Financial Assistance Helps Many
Since March 2016, Uni-Assist has allowed refugee students who apply to one or more of its member universities to request an exemption from its fee of 75 euros for the first application and a smaller amount for each additional application. The organization’s survey, conducted in the spring of 2019, went out to nearly 20,000 people who had applied for the exemption. Of the 6,340 respondents, 81 percent were Syrian.
For 68 percent of the respondents, the cost assistance provided by Uni-Assist was “an important to very important” consideration, and 74 percent said they applied for the exemption because of financial need. Seventy-seven percent of those surveyed said they used Uni-Assist because that was the only way they could apply to the university of their choice.
Ninety-four percent of the respondents said they had graduated from high school in their home country, while 72 percent said they had completed some advanced course work and 46 percent said they had attained an academic degree or qualification.
Uni-Assist has helped many refugees apply to German universities free of charge, but the waiver of fees for refugees ends December 31, 2019, according to the organization’s website.

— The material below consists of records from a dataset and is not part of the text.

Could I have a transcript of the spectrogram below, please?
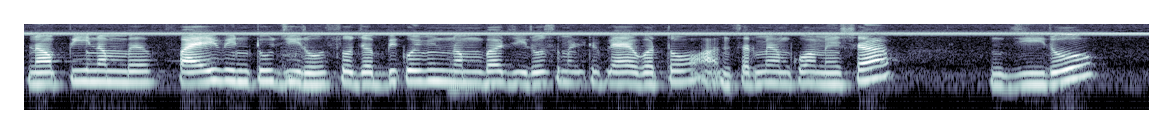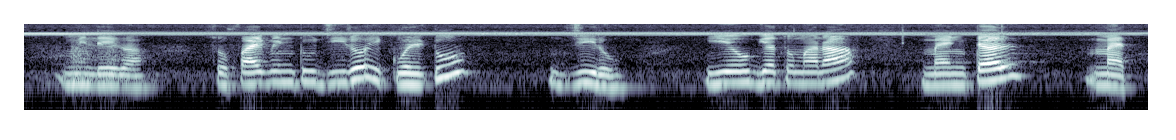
now, p number 5 into 0 so जब भी कोई भी नंबर ज़ीरो से मल्टीप्लाई होगा तो आंसर में हमको हमेशा ज़ीरो मिलेगा। So five into zero equal to zero ये हो गया तुम्हारा मेंटल मैथ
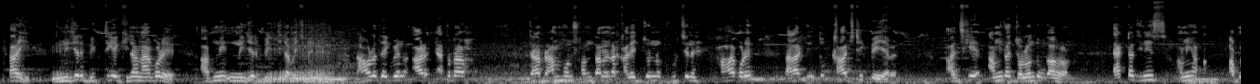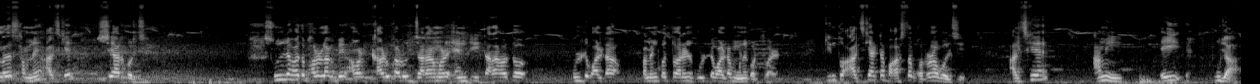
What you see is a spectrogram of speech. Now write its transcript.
তাই নিজের বৃত্তিকে ঘৃণা না করে আপনি নিজের বৃত্তিটা বেছে নেবেন। তাহলে দেখবেন আর এতটা যারা ব্রাহ্মণ সন্তানেরা কাজের জন্য ঘুরছেন, হাহা করে, তারা কিন্তু কাজ ঠিক পেয়ে যাবেন। আজকে আমি তার জ্বলন্ত উদাহরণ। একটা জিনিস আমি আপনাদের সামনে আজকে শেয়ার করছি। শুনলে হয়তো ভালো লাগবে, আবার কারু কারু যারা আমার অ্যান্টি তারা হয়তো উল্টো পাল্টা কমেন্ট করতে পারেন উল্টো পাল্টা মনে করতে পারেন। কিন্তু আজকে একটা বাস্তব ঘটনা বলছি। আজকে আমি এই পূজা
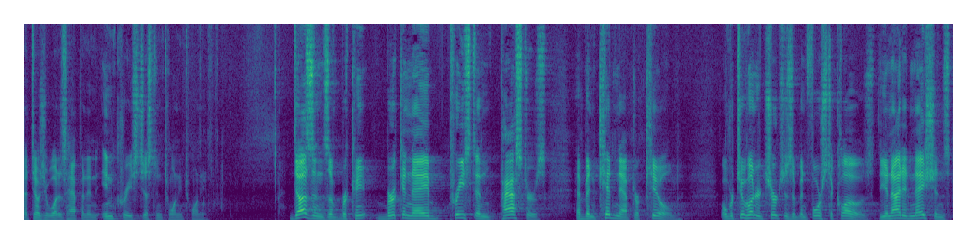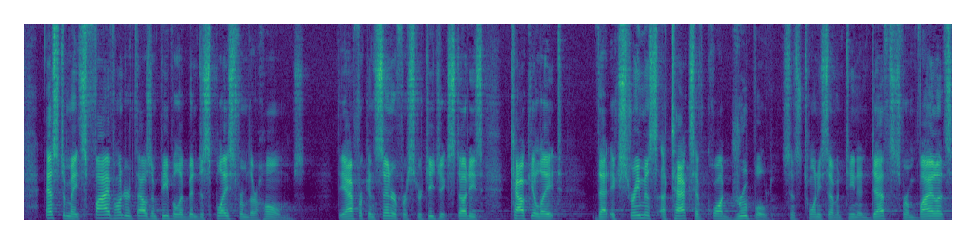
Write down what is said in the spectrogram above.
That tells you what has happened in increase just in 2020. Dozens of Burkina priests and pastors have been kidnapped or killed. Over 200 churches have been forced to close. The United Nations estimates 500,000 people have been displaced from their homes. The African Center for Strategic Studies calculate that extremist attacks have quadrupled since 2017 and deaths from violence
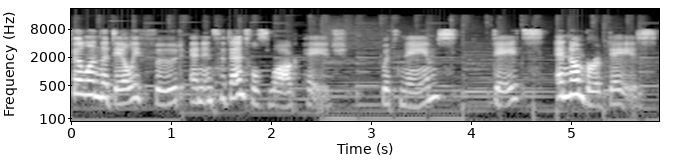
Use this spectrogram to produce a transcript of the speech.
fill in the daily food and incidentals log page with names, dates, and number of days.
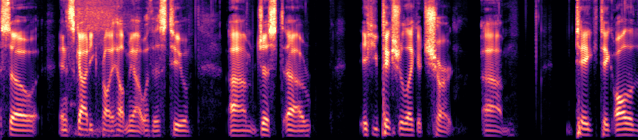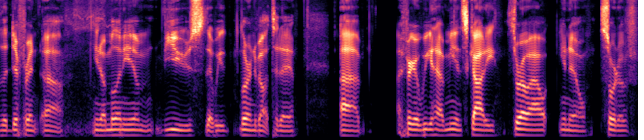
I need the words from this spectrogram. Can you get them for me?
so and Scott, you can probably help me out with this too. Um, just uh, if you picture like a chart, um, take take all of the different uh, you know millennium views that we learned about today. Uh, I figured we could have me and Scotty throw out you know sort of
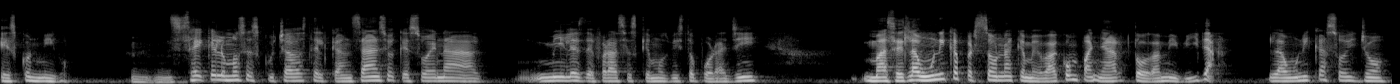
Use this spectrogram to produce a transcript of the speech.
es conmigo. Sé que lo hemos escuchado hasta el cansancio, que suena a miles de frases que hemos visto por allí, mas es la única persona que me va a acompañar toda mi vida. La única soy yo.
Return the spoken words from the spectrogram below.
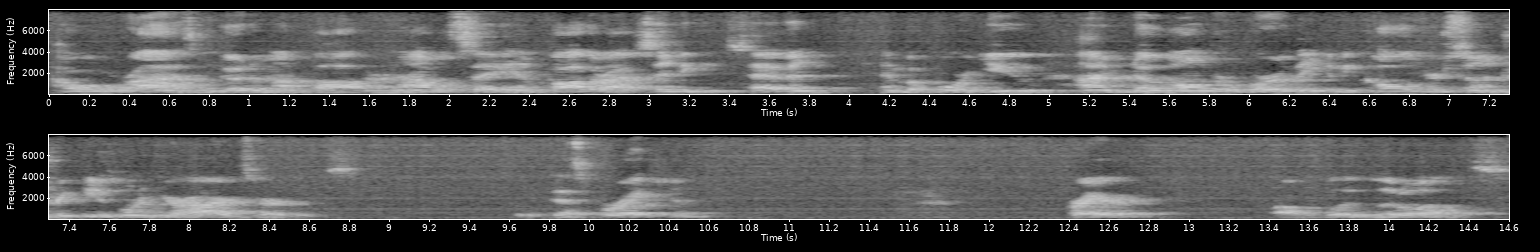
I will rise and go to my father, and I will say to him, Father, I've sinned against heaven and before you. I am no longer worthy to be called your son. Treat me as one of your hired servants. So, with desperation, prayer, probably little else,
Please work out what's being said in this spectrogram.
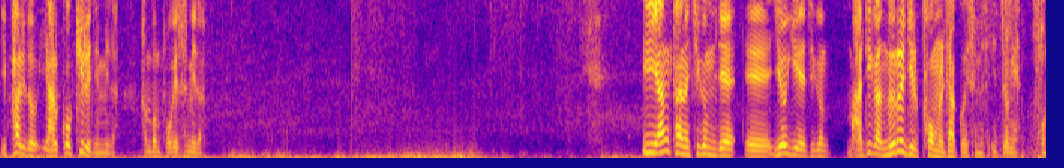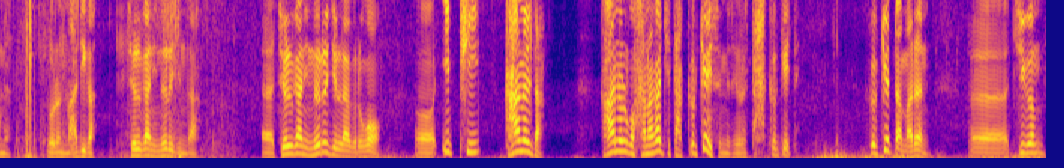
이파리도 얇고 길어집니다. 한번 보겠습니다. 이 양파는 지금 이제 에, 여기에 지금 마디가 늘어질 폼을 잡고 있습니다. 이쪽에 보면 요런 마디가 절간이 늘어진다. 에, 절간이 늘어질라 그러고 어, 잎이 가늘다. 가늘고 하나같이 다 꺾여 있습니다. 이렇게 다 꺾여 있다. 꺾였단 말은 어, 지금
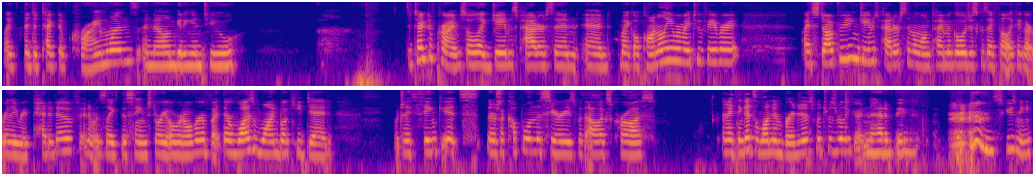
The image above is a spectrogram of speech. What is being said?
like, the detective crime ones, and now I'm getting into detective crime. So, like, James Patterson and Michael Connelly were my two favorite. I stopped reading James Patterson a long time ago just because I felt like it got really repetitive and it was like the same story over and over. But there was one book he did, which I think it's, there's a couple in the series with Alex Cross. And I think it's London Bridges, which was really good and had a big, excuse me,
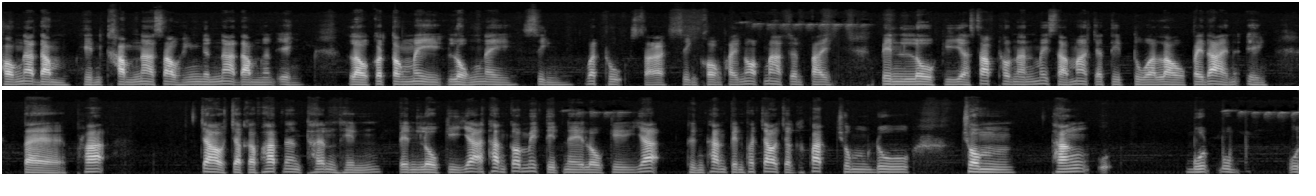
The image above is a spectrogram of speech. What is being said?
ทองหน้าดำเห็นคำหน้าเศร้าเห็นเงินหน้าดำนั่นเอง เราก็ต้องไม่หลงในสิ่งวัตถุส,สิ่งของภายนอกมากเกินไป เป็นโลกียทรัพย์เท่านั้นไม่สามารถจะติดตัวเราไปได้นั่นเอง แต่พระเจ้าจักรพรรดินั้นท่านเห็นเป็นโลกียะท่านก็ไม่ติดในโลกียะ ถึงท่านเป็นพระเจ้าจักรพรรดิชมดูชมทั้งอุบุบุ อุ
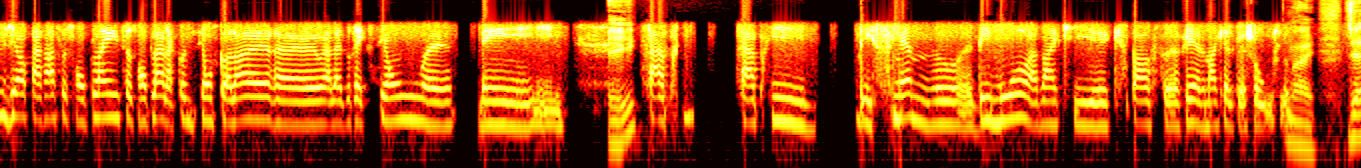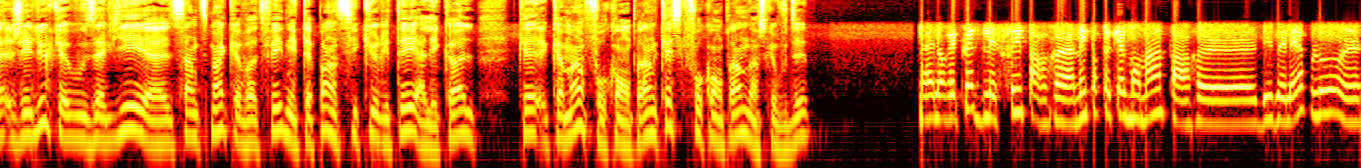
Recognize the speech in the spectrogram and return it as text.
plusieurs parents se sont plaints, se sont plaints à la commission scolaire, euh, à la direction, euh, mais Et? ça a pris ça a pris des semaines, là, des mois avant qu'il qu'il se passe réellement quelque chose. Ouais. J'ai lu que vous aviez euh, le sentiment que votre fille n'était pas en sécurité à l'école. Comment faut comprendre? Qu'est-ce qu'il faut comprendre dans ce que vous dites? Ben, elle aurait pu être blessée par euh, à n'importe quel moment par euh, des élèves. Là, Euh,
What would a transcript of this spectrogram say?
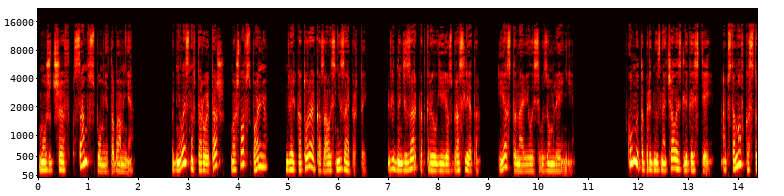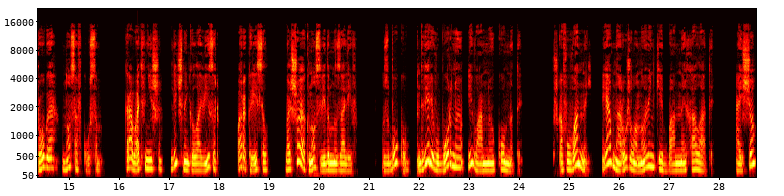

The refugee students’ experience hasn’t been perfect, and some students have used a community page on Facebook to vent about busy phone lines, long waits for replies to emails, and a website that occasionally crashes.
“The server of uni-assist is down since many days,” wrote one user, Osama Mahmood of Jeddah, Saudi Arabia, on the Facebook page, which carries the organization’s logo but is not an official Uni-Assist page.
Some students had hoped that Uni-Assist could play a larger role than the one that it has carved out for itself so far.
“Uni-Assist wasn’t really helpful for me. It’s just more of a clearing house. You send them your documents, you pay a fee that’s 75 euros at first and 15 euros for each additional university you apply to,” said Fahed, who hadn’t realized he could get a fee waiver and so didn’t ask for it.
“I would also add that they didn’t work with the technical university I wanted to apply for, so it ended up not being relevant for me.”
In an email, Sinemillioglu responded that Uni-Assist was in fact a clearing house, serving as “a central point of contact for applying to a great number of universities.” She also noted that the organization’s 187 member universities amount to about half of Germany’s nearly 400 institutions of higher education.
“With our core responsibility of evaluating foreign school and university certificates and determining their equivalence to German educational standards, we are commissioned by our member universities to facilitate their admission procedures,” she wrote.
Fahed also complained about not getting enough financial help with educational costs in general.
“Even when my authorization came through, I found it hard to manage studies in German with my job,” he said. “More financial assistance would have been helpful.”
(An earlier version of this article incorrectly described the online page where some students have written complaints as Uni-Assist’s official Facebook page. It also misrepresented several findings from Uni-Assist’s survey.)